Bar loans are private loans for bar study courses, bar exam fees and living expenses while you’re studying for the bar.
Summary of Compare Bar Loans for 2019
How to shop for a bar loan
- Compare your bar loan options. Look for the lender that offers the lowest interest rate you qualify for. Bar loans are credit-based, meaning the higher your credit score, the lower the rate you’ll get.
- Be aware of the fine print. Generally, lenders require that you apply for a bar loan in your last semester of law school or up to 12 months after graduation, and that you sit for the bar within 12 months of graduation.
- Budget your bar loan disbursement. Unlike student loans, which are first disbursed to schools to be applied to tuition and fees, a bar loan will be disbursed directly to you.
- Plan to pay off the loan relatively quickly. Bar loan terms range from one to 20 years, depending on the lender. Pay it off as soon as possible to save on interest — the major bar loan lenders don’t charge prepayment penalties. Repayment typically begins after a six- to nine-month grace period.

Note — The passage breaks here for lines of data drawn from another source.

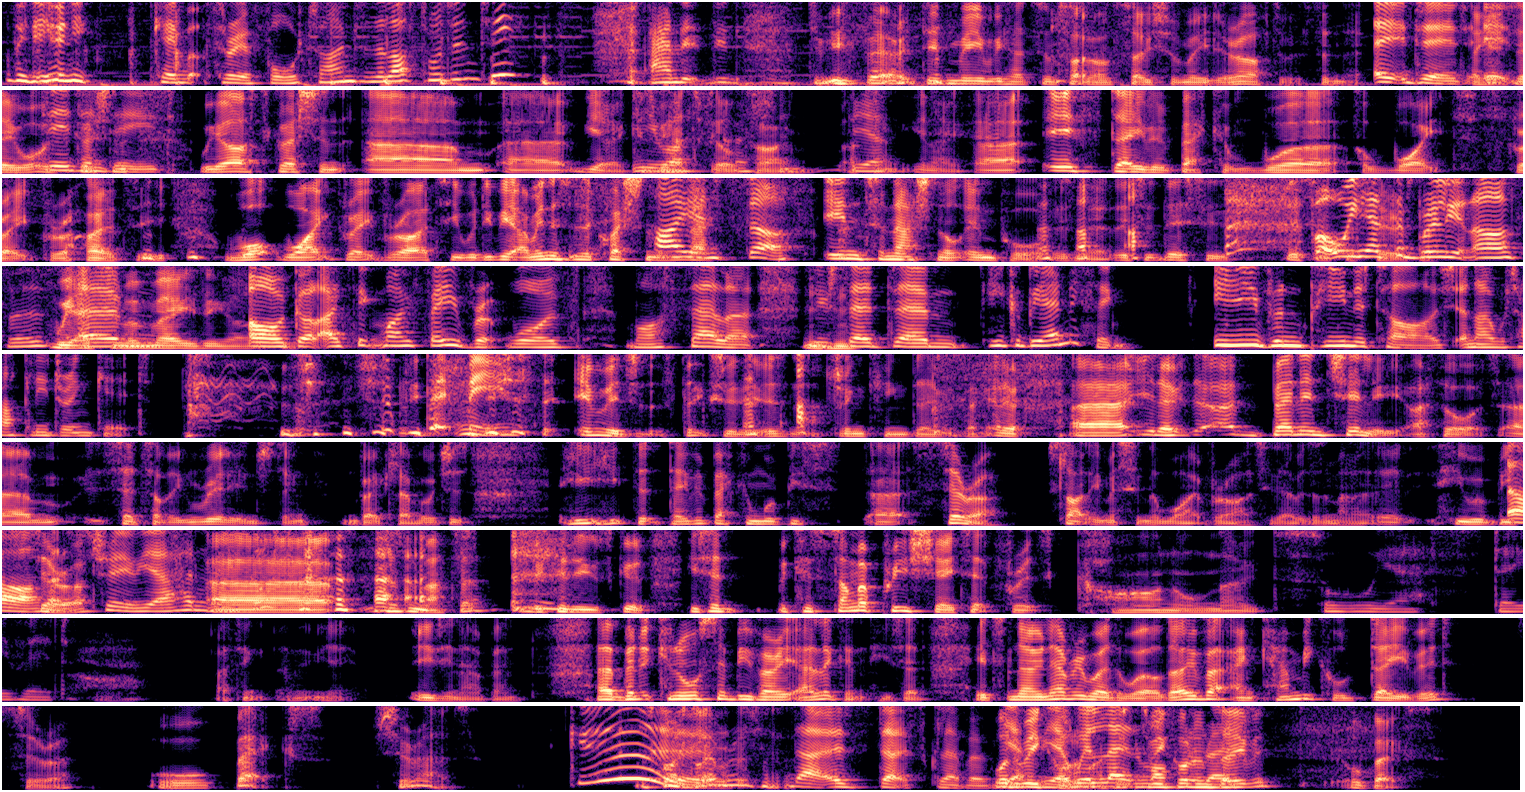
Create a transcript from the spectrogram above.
I mean, he only came up three or four times in the last one, didn't he? And it did, to be fair, it did mean we had some fun on social media afterwards, didn't it? It did. Okay, it so what was did the question? indeed. We asked the question, um, uh, you know, because we had to fill time. I yeah. think, you know, uh, if David Beckham were a white grape variety, what white grape variety would he be? I mean, this is a question High-end nat- stuff. international import, isn't it? This is this is. This But is we had some brilliant answers. We had some Um, amazing Oh god, I think my favourite was Marcella, who Mm-hmm. said um, he could be anything, even pinotage, and I would happily drink it. It's just, it's just the, Bit mean. It's just the image that sticks with you, isn't it? Drinking David Beckham. Anyway, uh, you know, uh, Ben in Chile, I thought, um, said something really interesting and very clever, which is he, he that David Beckham would be uh, Syrah. Slightly missing the white variety there, but it doesn't matter. He would be Oh, Syrah. that's true. Yeah, I hadn't really thought Uh, about that. doesn't matter because he was good. He said because some appreciate it for its carnal notes. Oh yes, David. I think, I think yeah, easy now, Ben. Uh, but it can also be very elegant. He said it's known everywhere the world over and can be called David Syrah or Bex Shiraz. Good. That's quite clever, isn't it? That is that's clever. What yeah, do we yeah, call we'll him? let Do him we off call him red. David or Bex?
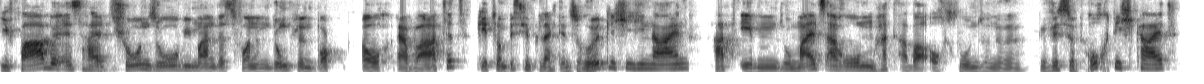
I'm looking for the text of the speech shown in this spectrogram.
Die Farbe ist halt schon so, wie man das von einem dunklen Bock auch erwartet. Geht so ein bisschen vielleicht ins Rötliche hinein, hat eben so Malzaromen, hat aber auch schon so eine gewisse Fruchtigkeit.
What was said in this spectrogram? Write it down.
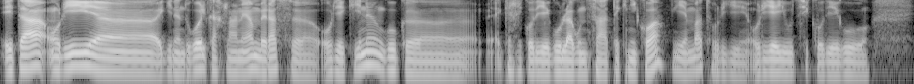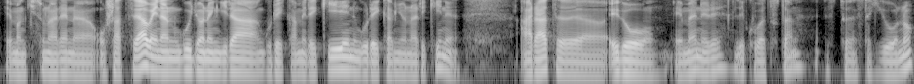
Eta hori uh, eginen dugu elkarlanean beraz eh, horiekin guk uh, ekarriko diegu laguntza teknikoa, gien bat, hori horiei utziko diegu emankizunaren uh, osatzea, baina gu joanen gira gure kamerekin, gure kamionarekin, eh, arat eh, edo hemen ere, leku batzutan, ez, ez dakigu no.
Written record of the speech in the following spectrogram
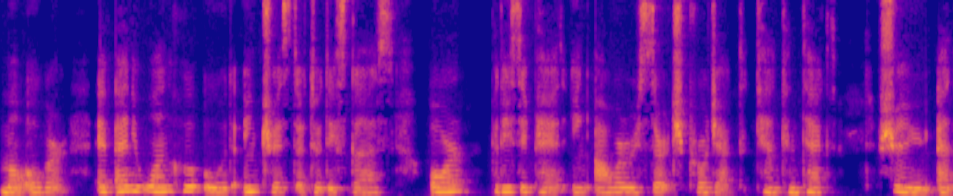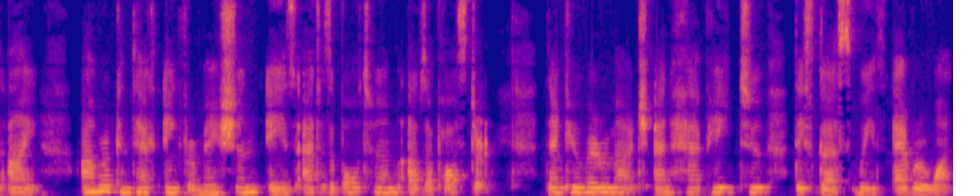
Moreover, if anyone who would interest to discuss or participate in our research project can contact Xuanyu and I. Our contact information is at the bottom of the poster. Thank you very much and happy to discuss with everyone.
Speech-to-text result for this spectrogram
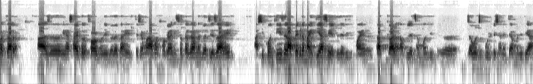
प्रकार आज या ह्या सायबर फ्रॉडमध्ये घडत आहेत. त्याच्यामुळे आपण सगळ्यांनी सतर्क राहणं गरजेचं आहे. अशी कोणतीही जर आपल्याकडे माहिती असेल तर त्याची तात्काळ आपल्या संबंधित जवळचं पोलीस स्टेशन आहे त्यामध्ये द्या.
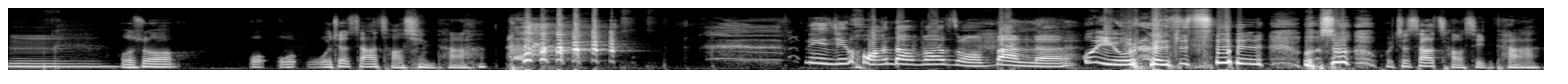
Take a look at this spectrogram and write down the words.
嗯，我说：“我我我就是要吵醒他。”你已经慌到不知道怎么办了，我语无伦次。我说：“我就是要吵醒他。”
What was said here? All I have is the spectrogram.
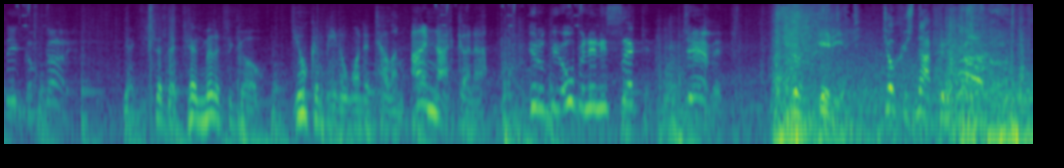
Think I've got it. Yeah, you said that 10 minutes ago. You can be the one to tell him. I'm not gonna. It'll be open any second. Damn it. You're an idiot. Joker's not gonna...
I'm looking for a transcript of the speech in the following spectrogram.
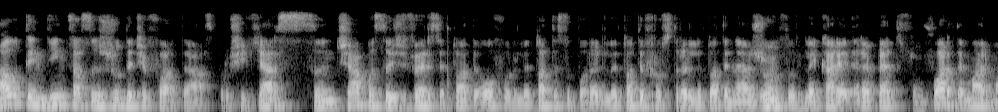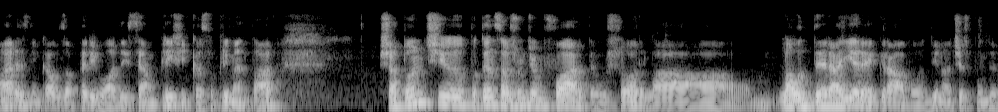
au tendința să judece foarte aspru și chiar să înceapă să-și verse toate ofurile, toate supărările, toate frustrările, toate neajunsurile, care, repet, sunt foarte mari, mai ales din cauza perioadei, se amplifică suplimentar. Și atunci uh, putem să ajungem foarte ușor la, la o deraiere gravă din acest punct de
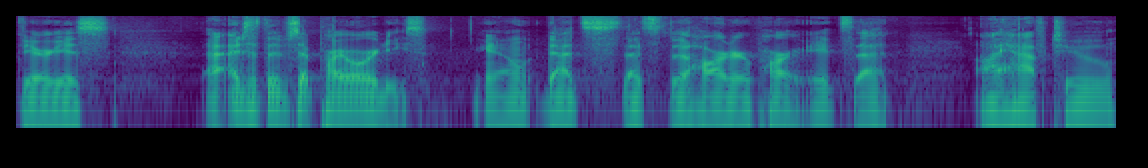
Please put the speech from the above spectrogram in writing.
Various I just have set priorities. You know, that's that's the harder part. It's that I have to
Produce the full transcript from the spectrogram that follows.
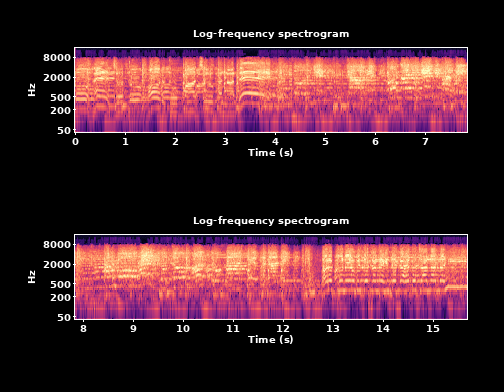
वो है जो दो और दो पाँच बना दे। अरे तूने अभी देखा नहीं, देखा है तो जाना नहीं।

- Refinance your law school loans if it makes sense for you. While you can’t typically refinance bar loans, refinancing your law school loans may free up cash to pay off the bar loan more quickly. Refinancing isn’t for you if you plan to use federal income-driven repayment plans or loan forgiveness programs.
» MORE: How to pay for law school
Bar loan alternatives
- Ask your employer for support. If you’ve landed your first job as a lawyer, consider that many law firms — especially those in Big Law — reimburse bar exam fees and prep courses, and some offer bar stipends, starting bonuses or salary advances, or a combination of those perks.
- Apply for bar preparation scholarships. Search for scholarships based on your location, legal field and minority status.
- Use leftover federal student loans. If you’ve already graduated, you can’t take out new student loans. However, you can use money remaining from your law school loans.
- Borrow federal direct unsubsidized loans. If you’re still in school, contact the financial aid office and ask about your federal student loan eligibility. Law students can borrow up to $20,500 of unsubsidized direct loans per year and $138,500 total, including undergraduate federal loans.
- Borrow federal Grad PLUS loans. PLUS loans have higher interest rates and fees compared with unsubsidized direct loans, but they also generally have higher borrowing limits — you can borrow up to the total cost of attendance, minus other financial aid. Your school may be able to increase your PLUS loan eligibility by increasing its estimated cost of attendance to include bar exam fees.
What to do if you're denied a bar loan
If you’re denied for a bar loan because you have bad credit and no co-signer, avoid unsecured personal loans and credit cards, which have high interest rates. Instead, try these alternatives:
- Review the bar loan alternatives. You may not need a bar loan — scholarships, employer reimbursements and federal student loans are better options if you can get them.
- Work while you’re studying for the bar. Sure, it would be great to have a few months of dedicated bar study time, but that’s not realistic for many people. A side hustle may be just what you need.
- Get a secured personal loan. Also known as a collateral loan, secured personal loans generally have lower rates than unsecured personal loans. To get one, you need to pledge an asset like your car or savings account.
Last updated on October 15, 2019
To recap our selections...
NerdWallet's Compare Bar Loans for 2019
Discover Bar Study Loan
Sallie Mae Bar Study Loan
Wells Fargo Bar Study Loan
PNC Bar Study Loan